The above Jain scriptural aphorism is refreshingly contemporary in its premise and perspective. It defines the scope of modern ecology while extending it further to a more spacious ‘home’. It means that all aspects of nature belong together and are bound in a physical as well as a metaphysical relationship. Life is viewed as a gift of togetherness, accommodation and assistance in a universe teeming with interdependent constitutes
Our survival and co-existence depend on one another. But we see a new phenomenon of alienation emerging in human behaviour. Earlier man’s behaviour towards his own fellow beings began to be hostile and unfriendly. It is a matter of great sadness that he has now become hostile to the mute and helpless creatures around him. The Jain ecological philosophy which flows from its spiritual quest has always been central to its ethics, aesthetics, art, literature, economics and politics. It is represented in all its glory by the 24th Jinas or Tirthankaras of this era whose example and teachings have been its living legacy through the millennia.
The Jain response to the problem of polluted environment consists in its well-defined environmental ethic which lays down a five-fold path for all its votaries.
1.    The five vratas (vows)
The five vratas (vows) in the Jain environmental ethic are:
•    nonviolence in thought, word and deed,
•    to seek and speak the truth,
•    to behave honestly and never to take anything by force or theft,
•    to practise restraint and chastity in thought, word and deed,
•    to practise non-acquisitiveness.
The vow of ahimsa is the first and pivotal vow. The other vows may be viewed as aspects of ahimsa which together form an integrated code of conduct in the individual's quest for equanimity and the three jewels (ratna-traya) of right faith, right knowledge and right conduct.
The vows are undertaken at an austere and exacting level by the monks and nuns and are then called maha-vratas (great vows). They are undertaken at a more moderate and flexible level by householders and called the anu-vratas ('atomic' or basic vows).
Underlying the Jain code of conduct is the emphatic assertion of individual responsibility towards one and all.
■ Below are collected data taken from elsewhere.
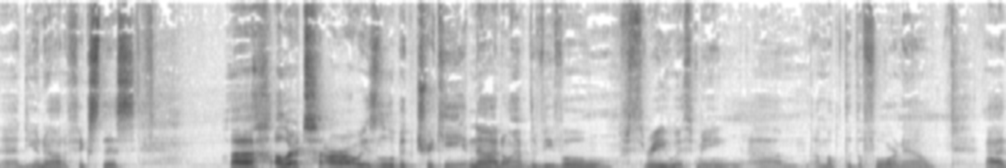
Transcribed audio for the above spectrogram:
Uh, do you know how to fix this? Uh, alerts are always a little bit tricky. Now, I don't have the Vivo 3 with me. Um, I'm up to the 4 now. Uh,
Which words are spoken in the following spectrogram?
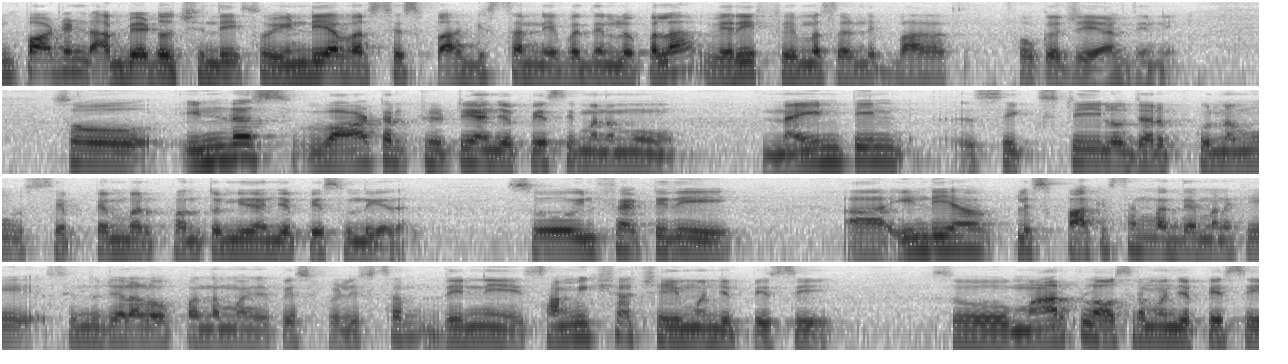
ఇంపార్టెంట్ అప్డేట్ వచ్చింది. సో ఇండియా వర్సెస్ పాకిస్తాన్ నేపథ్యం లోపల వెరీ ఫేమస్ అండి. బాగా ఫోకస్ చేయాలి దీన్ని. సో ఇండస్ వాటర్ ట్రిటీ అని చెప్పేసి మనము నైన్టీన్ సిక్స్టీలో జరుపుకున్నాము. సెప్టెంబర్ పంతొమ్మిది అని చెప్పేసి ఉంది కదా. సో ఇన్ఫ్యాక్ట్ ఇది ఇండియా ప్లస్ పాకిస్తాన్ మధ్య మనకి సింధు జలాల ఒప్పందం అని చెప్పేసి పిలుస్తాం. దీన్ని సమీక్ష చేయమని చెప్పేసి సో మార్పులు అవసరం అని చెప్పేసి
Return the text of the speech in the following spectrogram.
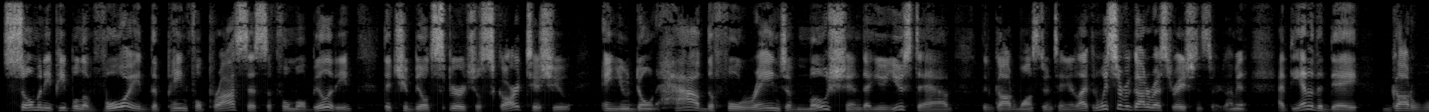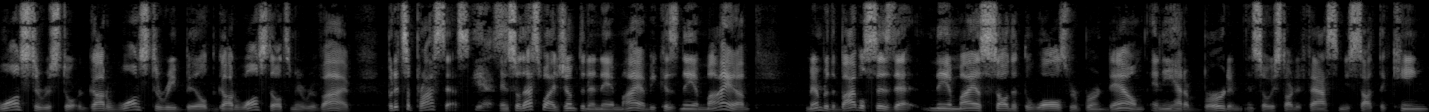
so many people avoid the painful process of full mobility that you build spiritual scar tissue and you don't have the full range of motion that you used to have that God wants to intend in your life. And we serve a God of restoration, sir. I mean, at the end of the day, God wants to restore, God wants to rebuild, God wants to ultimately revive, but it's a process. Yes. And so that's why I jumped into Nehemiah because Nehemiah, remember, the Bible says that Nehemiah saw that the walls were burnt down and he had a burden. And so he started fasting, he sought the king.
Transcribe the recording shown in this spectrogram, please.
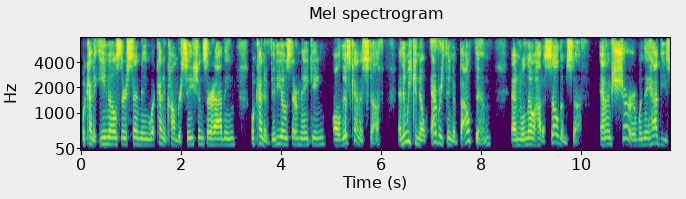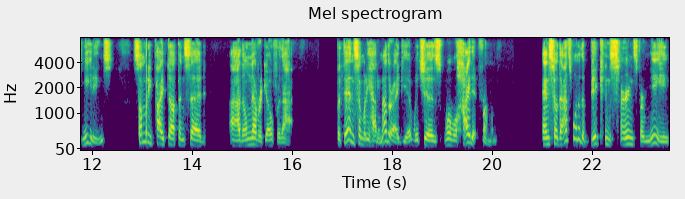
what kind of emails they're sending what kind of conversations they're having what kind of videos they're making all this kind of stuff. And then we can know everything about them and we'll know how to sell them stuff. And i'm sure when they had these meetings somebody piped up and said ah, they'll never go for that. But then somebody had another idea which is well we'll hide it from them and so that's one of the big concerns for me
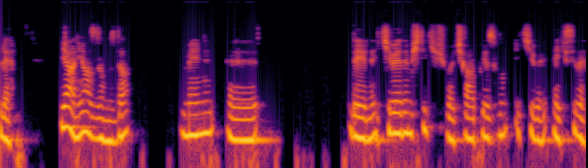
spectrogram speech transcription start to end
L. Yani yazdığımızda M'nin e, değerine 2V demiştik. Şöyle çarpı yazalım. 2V eksi V.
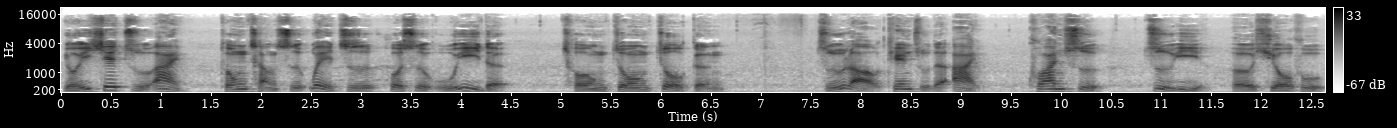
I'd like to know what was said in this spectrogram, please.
有一些阻碍，通常是未知或是无意的，从中作梗，阻挠天主的爱、宽恕、治愈和修复，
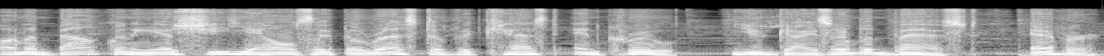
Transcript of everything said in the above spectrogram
on a balcony as she yells at the rest of the cast and crew, you guys are the best, ever.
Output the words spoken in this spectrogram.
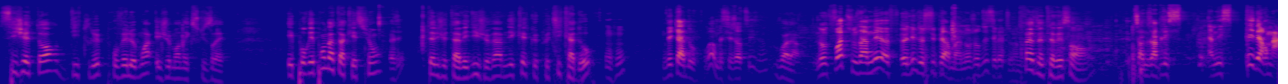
Si j'ai tort, dites-le, prouvez-le-moi et je m'en excuserai. Et pour répondre à ta question, tel je t'avais dit, je vais amener quelques petits cadeaux. Mhm. Des cadeaux. Ouais, mais c'est gentil. Hein. Voilà. L'autre fois, tu nous as amené un, livre de Superman. Aujourd'hui, c'est quoi tu nous as Très intéressant. Hein. Ça nous a amené Spider-Man.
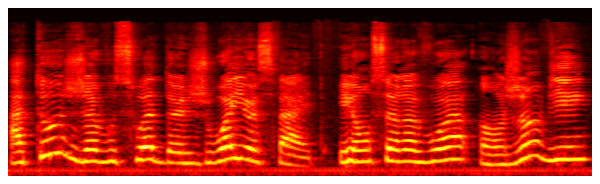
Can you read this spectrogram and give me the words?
À tous, je vous souhaite de joyeuses fêtes et on se revoit en janvier.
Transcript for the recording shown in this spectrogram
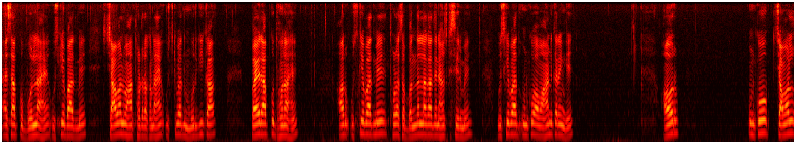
ऐसा आपको बोलना है। उसके बाद में चावल वहाँ थोड़ा रखना है। उसके बाद मुर्गी का पैर आपको धोना है और उसके बाद में थोड़ा सा बंधन लगा देना है उसके सिर में। उसके बाद उनको आवाहन करेंगे और उनको चावल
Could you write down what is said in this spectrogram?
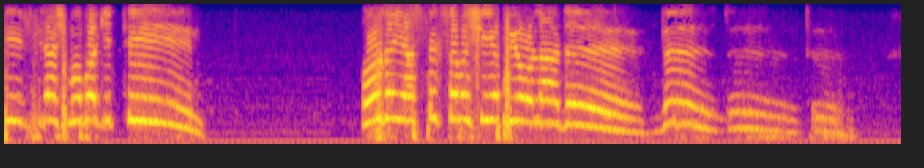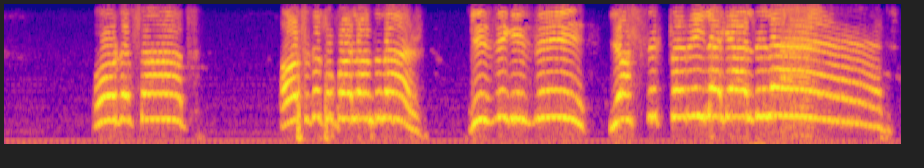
bir flash mob'a gittim. Orada yastık savaşı yapıyorlardı. Dı, dı, dı. Orada saat altıda toparlandılar. Gizli gizli yastıklarıyla geldiler.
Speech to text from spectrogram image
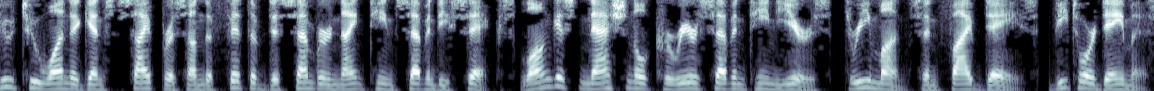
2-1 against Cyprus on the 5th of December 1976, longest national career 17 years, 3 months and 5 days. Vitor Damas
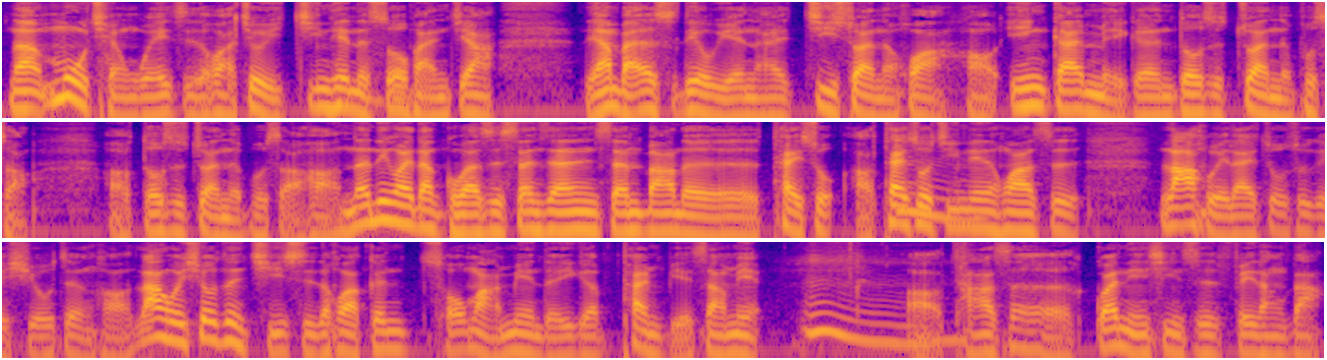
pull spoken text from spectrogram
那目前为止的话，就以今天的收盘价两百二十六元来计算的话，好，应该每个人都是赚的不少，好，都是赚的不少哈。那另外一档股票是三三三八的泰硕，啊，泰硕今天的话是拉回来做出一个修正哈，拉回修正其实的话跟筹码面的一个判别上面，嗯，啊，它是关联性是非常大，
Indeed, the entire universe is the forum of one's own conscience. The code is profoundly ecological V in its secular thrust and its practical consequences.
2.    Kindness to animals
The transgressions against the vow of non-violence include all forms of cruelty to animals and human beings. Many centuries ago, Jains condemned as evil the common practice of animal sacrifice to the gods. It is generally forbidden to keep animals in captivity, to whip, mutilate or overload them or to deprive them of adequate food and drink.
3.    Vegetarianism
Except for allowing themselves a judicious use of one-sensed life in the form of vegetables, Jains would not consciously take any life for food or sport. As a community they are strict vegetarians, consuming neither meat, fish nor eggs. They confine themselves to vegetable and milk products.

4.  Self-restraint and the avoidance of waste
By taking the basic vows, the Jain laity endeavour to live a life of moderation and restraint and to practise a measure of abstinence and austerity. They must not procreate indiscriminately lest they overburden the universe and its resources. Regular periods of fasting for self-purification are encouraged.
5.    Charity
The Jains believe in the ideal of non-possession. But since we are worldly creatures we need some or other possession to sustain ourselves. However we must limit our needs and give to the needs from our own resources or wealth. Charity is a form of compassion. The Jain religion says ‘Less is More’ so do not possess more than what is needed and give the excess to the needy.
The Jain response to environmental problem consists in self-restraint and limitation of our needs so that both humans and non-humans can flourish.